*** Extracted records

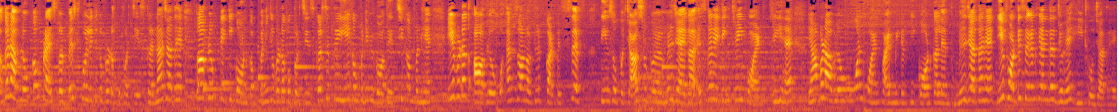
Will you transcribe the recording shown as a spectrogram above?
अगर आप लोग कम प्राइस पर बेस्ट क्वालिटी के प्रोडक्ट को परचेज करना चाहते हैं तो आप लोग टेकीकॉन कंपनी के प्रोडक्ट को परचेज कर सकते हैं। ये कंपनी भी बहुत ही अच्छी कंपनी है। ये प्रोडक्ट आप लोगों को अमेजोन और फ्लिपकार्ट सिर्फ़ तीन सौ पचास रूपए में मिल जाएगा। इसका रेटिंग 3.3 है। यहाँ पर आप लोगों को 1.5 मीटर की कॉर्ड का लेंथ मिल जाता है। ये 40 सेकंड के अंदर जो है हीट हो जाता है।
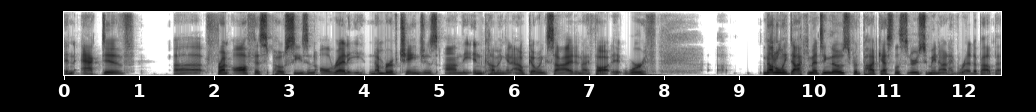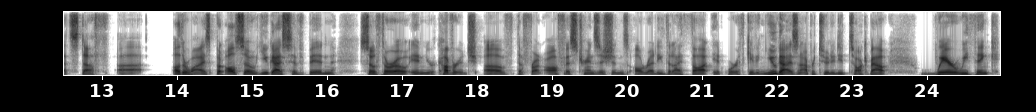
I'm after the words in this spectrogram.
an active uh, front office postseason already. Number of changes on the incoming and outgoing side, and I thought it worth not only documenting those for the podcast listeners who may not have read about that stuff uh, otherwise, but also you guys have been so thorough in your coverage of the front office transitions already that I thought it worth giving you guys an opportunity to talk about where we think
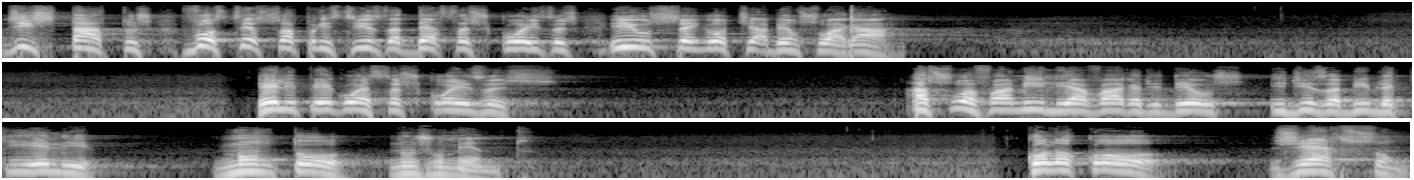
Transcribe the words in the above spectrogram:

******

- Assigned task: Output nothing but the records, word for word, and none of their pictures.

- Output for this exercise:
Will you transcribe the recording shown as a spectrogram above?
अगर आप लोग कम प्राइस पर बेस्ट क्वालिटी के प्रोडक्ट को परचेज करना चाहते हैं तो आप लोग टेकीकॉन कंपनी के प्रोडक्ट को परचेज कर सकते हैं। ये कंपनी भी बहुत ही अच्छी कंपनी है। ये प्रोडक्ट आप लोगों को अमेजोन और फ्लिपकार्ट सिर्फ़ तीन सौ पचास रूपए में मिल जाएगा। इसका रेटिंग 3.3 है। यहाँ पर आप लोगों को 1.5 मीटर की कॉर्ड का लेंथ मिल जाता है। ये 40 सेकंड के अंदर जो है हीट हो जाता है।
I'm after the words in this spectrogram.
an active uh, front office postseason already. Number of changes on the incoming and outgoing side, and I thought it worth not only documenting those for the podcast listeners who may not have read about that stuff uh, otherwise, but also you guys have been so thorough in your coverage of the front office transitions already that I thought it worth giving you guys an opportunity to talk about where we think
Transcribe the words in the above spectrogram:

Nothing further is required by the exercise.